Dwindling Refis Eclipsed Rising HELOC, Purchase Lending In Q2 2022

Refinance lending fell 36% from Q1 to Q2 2022, eclipsing increases in other lending areas, according to ATTOM’s second-quarter 2022 U.S. Residential Property Mortgage Origination Report.

The report found that 2.39 million mortgages secured by residential property were originated in Q2 2022, down 13% from Q1 and 40% YOY.

This is the fifth consecutive quarter of falling originations and the biggest annual drop since 2014.

Though purchase originations and home-equity lending actually increased 8% and 35%, respectively, they were heavily outweighed by the double-digit refi drop.

The total number of mortgages issued was down 13.2% from Q1 and 40% YOY, dropping at their fastest pace in eight years.

Lenders issued $807.8 billion worth of mortgages overall in Q2, down 11% QoQ and 35% YOY. This is the largest decrease in dollar volume in the last eight years. 

Refi’s dollar volume fared even worse, down 35% QoQ and 56% YOY.

“Mortgage rates that have virtually doubled over the past year have decimated the refinance market and are starting to take a toll on purchase lending as well,” said Rick Sharga, executive vice president of market intelligence at ATTOM. 

“The combination of much higher mortgage rates and rising home prices has made the notion of homebuying simply unaffordable for many prospective buyers, which threatens to drive loan volume down even further as we exit the spring and summer months.”

HELOCs exploded in Q2, however, comprising 14.3% of all Q2 loans, more than double the 6% level from a year earlier.

Soaring home price appreciation has deepened the affordability crisis for buyers, but current homeowners have seen their equity reach record highs.
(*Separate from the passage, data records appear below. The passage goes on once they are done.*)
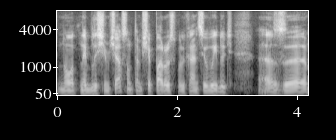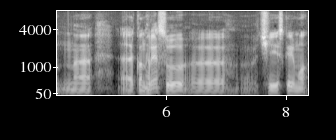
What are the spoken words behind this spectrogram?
ну, от найближчим часом там ще пару республіканців вийдуть е, з е, Конгресу, е, чи, скажімо,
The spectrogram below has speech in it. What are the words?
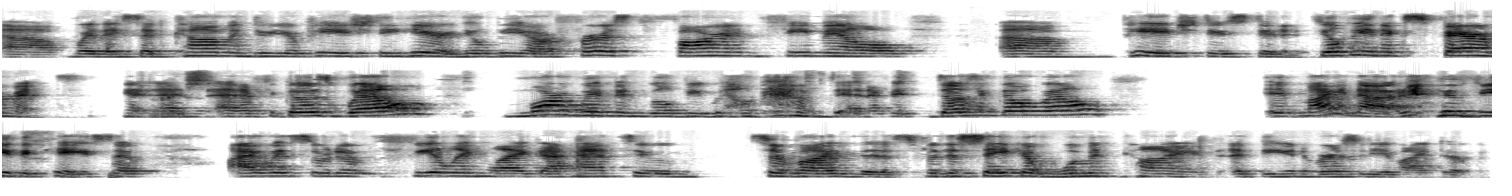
uh, where they said, "Come and do your PhD here. You'll be our first foreign female um, PhD student. You'll be an experiment." And, nice. and, and if it goes well, more women will be welcomed. And if it doesn't go well, it might not be the case. So I was sort of feeling like I had to survive this for the sake of womankind at the University of Eindhoven.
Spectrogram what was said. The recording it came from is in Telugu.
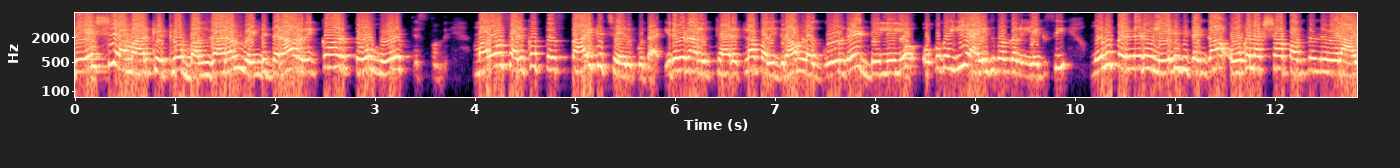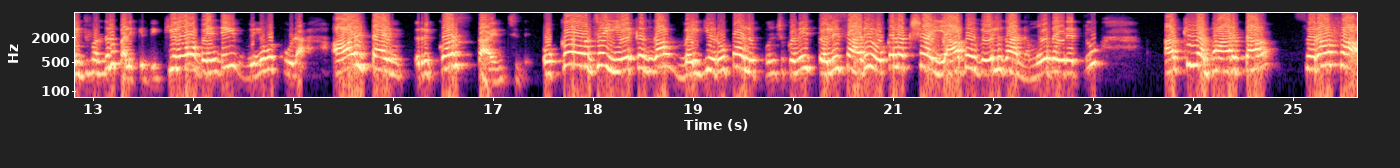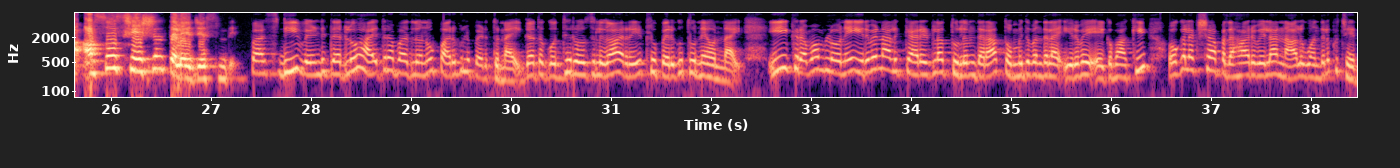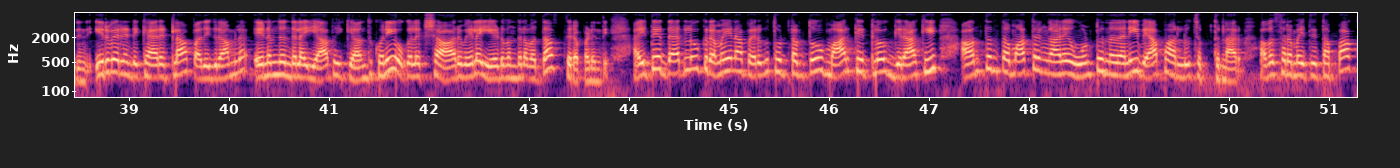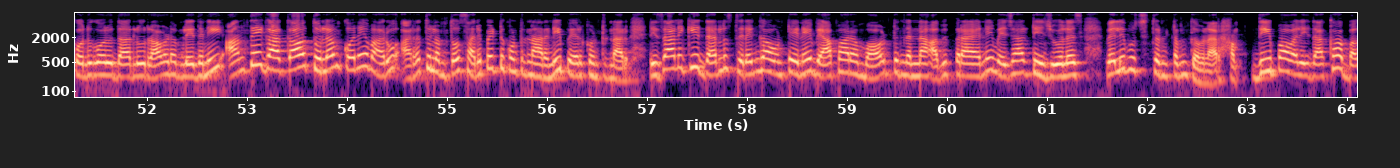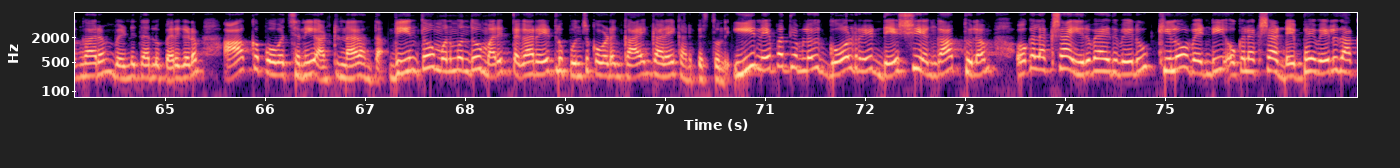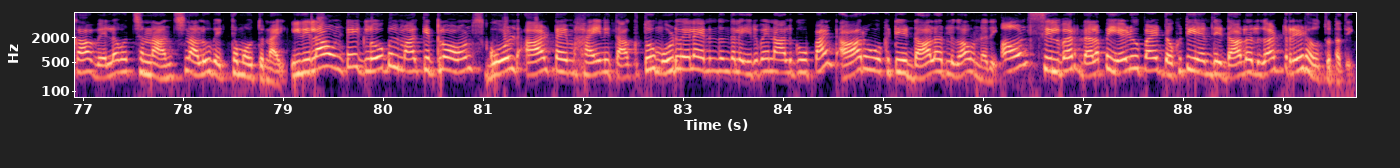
దేశీయ మార్కెట్లో బంగారం వెండి ధర రికార్డ్తో హోరెత్తిస్తుంది. మరో సరికొత్త స్థాయికి చేరుకున్నాయి ఇరవై నాలుగు క్యారెట్ల పది గ్రాముల గోల్డ్ రేట్ ఢిల్లీలో ఒక వెయ్యి ఐదు వందలు ఎగిసి మునుపెన్నడూ లేని విధంగా ఒక లక్ష పంతొమ్మిది వేల ఐదు వందలు పలికింది. కిలో వెండి విలువ కూడా ఆల్ టైమ్ రికార్డ్ స్థాయించింది. ఒక్క రోజే ఏకంగా వెయ్యి రూపాయలు పుంజుకొని తొలిసారి ఒక లక్ష యాభై వేలుగా నమోదైనట్లు అఖిల భారత అసోసియేషన్ తెలియజేసింది. ఫస్ట్ డి వెండి ధరలు హైదరాబాద్ లోను పరుగులు పెడుతున్నాయి. గత కొద్ది రోజులుగా రేట్లు పెరుగుతూనే ఉన్నాయి. ఈ క్రమంలోనే ఇరవై నాలుగు క్యారెట్ల తులం ధర తొమ్మిది వందల ఇరవై ఎగబాకి ఒక లక్ష పదహారు వేల నాలుగు వందలకు చేరింది. ఇరవై రెండు క్యారెట్ల పది గ్రాముల ఎనిమిది వందల యాభైకి అందుకుని ఒక లక్ష ఆరు వేల ఏడు వందల వద్ద స్థిరపడింది. అయితే ధరలు క్రమేణా పెరుగుతుండటంతో మార్కెట్లో గిరాకీ అంతంత మాత్రంగానే ఉంటున్నదని వ్యాపారులు చెబుతున్నారు. అవసరమైతే తప్ప కొనుగోలుదారులు రావడం లేదని అంతేగాక తులం కొనేవారు అరతులంతో సరిపెట్టుకుంటారు సరిపెట్టుకుంటున్నారని పేర్కొంటున్నారు. నిజానికి ధరలు స్థిరంగా ఉంటేనే వ్యాపారం బాగుంటుందన్న అభిప్రాయాన్ని మెజారిటీ జ్యువెలర్స్ వెలిబుచ్చుతుండటం గమనార్హం. దీపావళి దాకా బంగారం వెండి ధరలు పెరగడం ఆకపోవచ్చని అంటున్నారంతా. దీంతో మున్ముందు మరింతగా రేట్లు పుంజుకోవడం ఖాయంగానే కనిపిస్తుంది. ఈ నేపథ్యంలో గోల్డ్ రేట్ దేశీయంగా తులం ఒక లక్ష ఇరవై ఐదు వేలు కిలో వెండి ఒక లక్ష డెబ్బై వేలు దాకా వెళ్ళవచ్చన్న అంచనాలు వ్యక్తమవుతున్నాయి. ఇదిలా ఉంటే గ్లోబల్ మార్కెట్లో ఔన్స్ గోల్డ్ ఆల్ టైమ్ హైని తాకుతూ మూడు వేల ఎనిమిది వందల ఇరవై నాలుగు పాయింట్ ఆరు ఒకటి డాలర్లుగా ఉన్నది. ఔన్స్ సిల్వర్ నలభై ఏడు పాయింట్ ఒకటి ఎనిమిది డాలర్లుగా ట్రేడ్ అవుతున్నది.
Nearly half of mortgaged homes in the U.S. were equity-rich in Q2.

Lenders are leaning into this area, with United Wholesale Mortgage recently introducing two different HELOC offerings.

Homeowners have been shown to tap their equity to build even more wealth by sending their children to college, starting businesses, or investing further in housing. While using equity isn’t risk-free, it can have significant real-world impact on individual and family wealth.